Exercise inputs:
"""
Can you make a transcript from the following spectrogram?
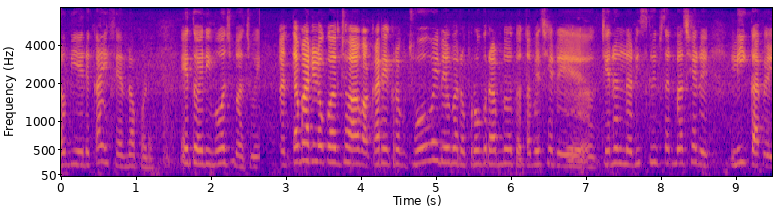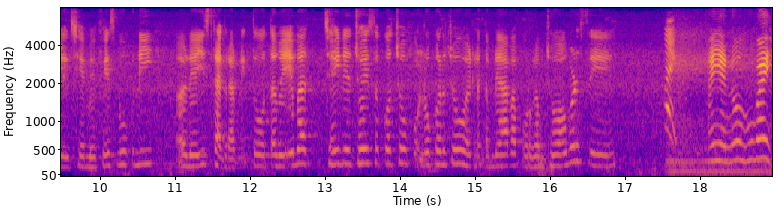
રમીએ એને કાંઈ ફેર ન પડે. એ તો એની મોજમાં જ હોય. તમારે લોકો જો આવા કાર્યક્રમ જોવો હોય ને અમારો પ્રોગ્રામનો તો તમે છે ને ચેનલના ડિસ્ક્રિપ્શનમાં છે ને લિંક આપેલી છે મેં ફેસબુકની અને ઇન્સ્ટાગ્રામની. તો તમે એમાં જઈને જોઈ શકો છો ફોલો કરજો એટલે તમને આવા પ્રોગ્રામ જોવા મળશે. અહીંયા નો હુવાય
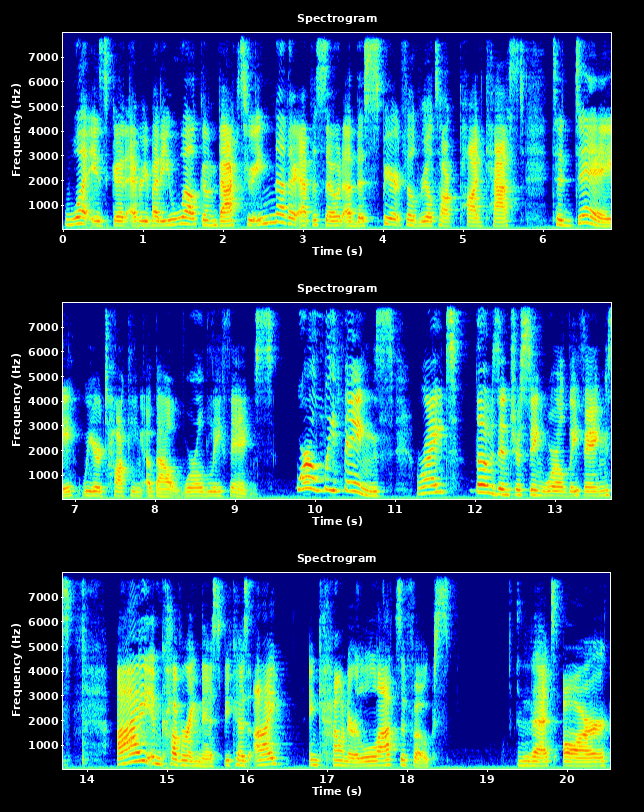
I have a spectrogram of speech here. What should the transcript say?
What is good, everybody? Welcome back to another episode of the Spirit Filled Real Talk podcast. Today, we are talking about worldly things worldly things, right? Those interesting worldly things. I am covering this because I encounter lots of folks that are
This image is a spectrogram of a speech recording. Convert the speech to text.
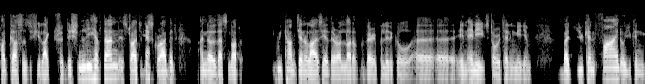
podcasters if you like traditionally have done is try to yeah. describe it. I know that's not we can't generalize here. There are a lot of very political uh, uh, in any storytelling medium but you can find or you can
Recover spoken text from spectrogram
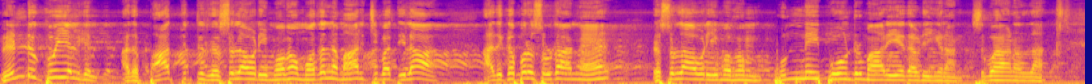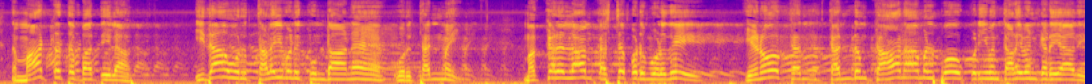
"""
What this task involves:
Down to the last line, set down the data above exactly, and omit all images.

Response to this exercise:
Can you make a transcript from the following spectrogram?
રમીએ એને કાંઈ ફેર ન પડે. એ તો એની મોજમાં જ હોય. તમારે લોકો જો આવા કાર્યક્રમ જોવો હોય ને અમારો પ્રોગ્રામનો તો તમે છે ને ચેનલના ડિસ્ક્રિપ્શનમાં છે ને લિંક આપેલી છે મેં ફેસબુકની અને ઇન્સ્ટાગ્રામની. તો તમે એમાં જઈને જોઈ શકો છો ફોલો કરજો એટલે તમને આવા પ્રોગ્રામ જોવા મળશે. અહીંયા નો હુવાય
I have a spectrogram of speech here. What should the transcript say?
What is good, everybody? Welcome back to another episode of the Spirit Filled Real Talk podcast. Today, we are talking about worldly things worldly things, right? Those interesting worldly things. I am covering this because I encounter lots of folks that are
This image is a spectrogram of a speech recording. Convert the speech to text.
podcasters if you like traditionally have done is try to yeah. describe it. I know that's not we can't generalize here. There are a lot of very political uh, uh, in any storytelling medium but you can find or you can
Recover spoken text from spectrogram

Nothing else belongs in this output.